    Holidays / Central African Republic, Chad, Congo : Independence Day (1960) / Northern Ireland : Orangeman's Day (1690) (7/1 OS) / Rhodesia : Rhodes Day

    Religious Observances Christian : St John Gualbert, abbot / Orth : SS Peter & Paul (6/29 OS) / RC : St John Gualbert, abbot / Luth : Nathan Söderblom, archbishop of Uppsala / Santos Juan Gualberto, Paulino y Epifania.
    click click

    beware of turtles !

    Thoughts for the day:
    “The fewer the facts, the stronger the opinion.”
    — {Where are the facts to support that opinion?}
    “The fewer the faxes, the stronger the organization.”
    “The fewer the taxes, the stronger the opposition.”
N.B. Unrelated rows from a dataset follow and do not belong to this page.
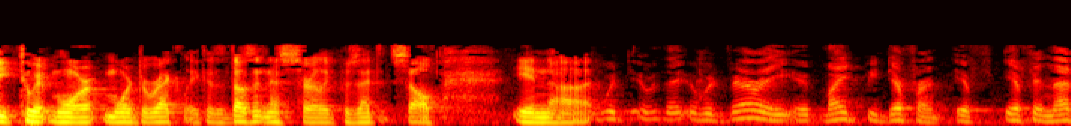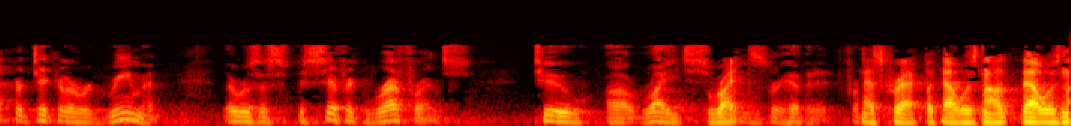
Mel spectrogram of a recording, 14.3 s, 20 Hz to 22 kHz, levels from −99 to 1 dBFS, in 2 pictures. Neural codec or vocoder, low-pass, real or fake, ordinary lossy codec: none; 7.2 kHz; real; MP3, 24 kbps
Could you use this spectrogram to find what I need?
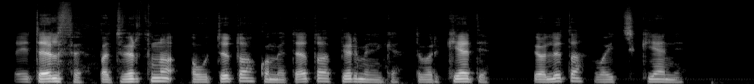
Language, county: Lithuanian, Kaunas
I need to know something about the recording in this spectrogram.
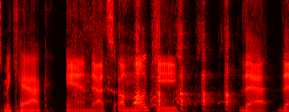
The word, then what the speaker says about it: macaque: Aaron Wilson says macaque. Okay. First of all, dude. Okay. That's not how you pronounce it. It's macaque, and that's a monkey that Elon Musk has been killing lately, okay?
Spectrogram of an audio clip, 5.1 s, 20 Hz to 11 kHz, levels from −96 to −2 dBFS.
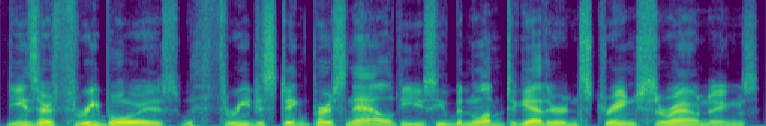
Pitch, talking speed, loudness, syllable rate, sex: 130 Hz, 175 wpm, -17 LUFS, 5.8 syllables/s, male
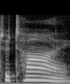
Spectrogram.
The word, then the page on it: tie: verb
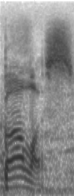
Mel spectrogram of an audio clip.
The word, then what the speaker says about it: Ballas: last week sam that bullis is a good name for an umpire brian tells me before the matchup is pronounced ballas tolo couldn't hold out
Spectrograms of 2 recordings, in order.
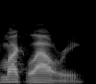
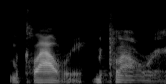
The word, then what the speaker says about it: McLowry: I want to say her name like Mike Lowry. McLowry.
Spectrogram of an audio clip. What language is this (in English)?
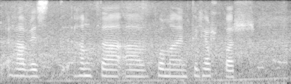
Icelandic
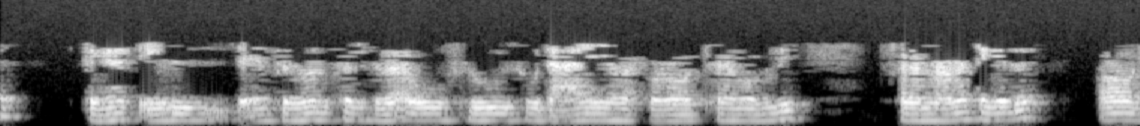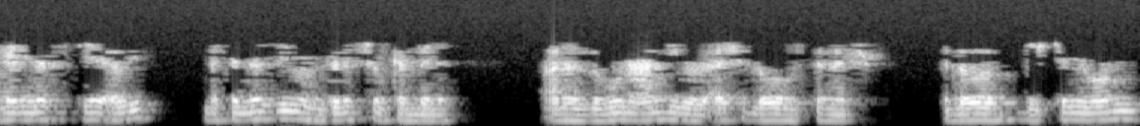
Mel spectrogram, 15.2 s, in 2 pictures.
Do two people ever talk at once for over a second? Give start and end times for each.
none

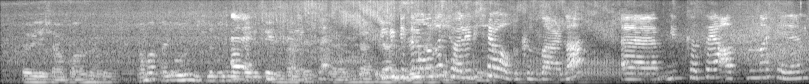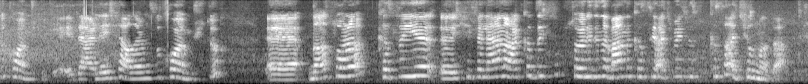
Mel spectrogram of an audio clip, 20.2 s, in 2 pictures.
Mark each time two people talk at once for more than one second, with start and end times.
2.9-4.1, 4.7-6.2

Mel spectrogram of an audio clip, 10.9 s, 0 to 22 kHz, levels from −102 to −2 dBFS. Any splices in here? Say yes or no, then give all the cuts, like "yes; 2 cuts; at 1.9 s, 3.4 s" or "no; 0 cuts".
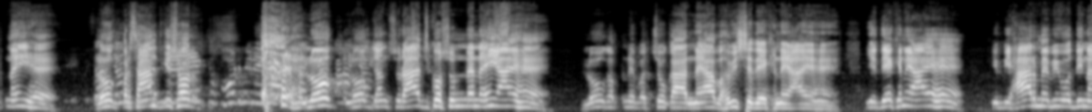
no; 0 cuts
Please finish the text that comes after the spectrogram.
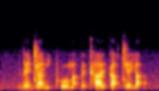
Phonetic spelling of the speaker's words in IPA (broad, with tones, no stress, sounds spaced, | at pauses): d ɛ˦ d͡ʑ ä˨ ɲ ḭ˦˨ pʰ o˨ ʊ̯ m ä˦ ʔ p ɛ̰˦˨ kʰ a˦ ɪ̯ k ä˦ ʔ t͡ɕ ɛ˦ j ä˦ ʔ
    Cartoon: Wife, covering the phone mouthpiece, turns to husband: “It's the school nurse, she wants to know whether she has our permission to shoot Junior with a tranquilizer dart...”
    — Husband: “Mmmm.... Sure, but one condition: she must let us have some of those darts.”

    TO THE TOP
    PLEASE CLICK HERE TO WRITE TO “HISTORY 4 2DAY”
    http://www.safran-arts.com/42day/history/h4jul/h4jul12.html
    http://www.intergate.com/~canu/history/h4jul/h4jul12.html
    http://www.geocities.com/johncanu/history/h4jul/h4jul12.html
    updated Wednesday 11-Jul-2007 3:04 UT
    Principal updates:
    v.6.62 Thursday 13-Jul-2006 14:47 UT
    v.5.70 Sunday 28-Aug-2005 16:49 UT
    Sunday 11-Jul-2004 20:19 UT

    safe site site safe for children safe site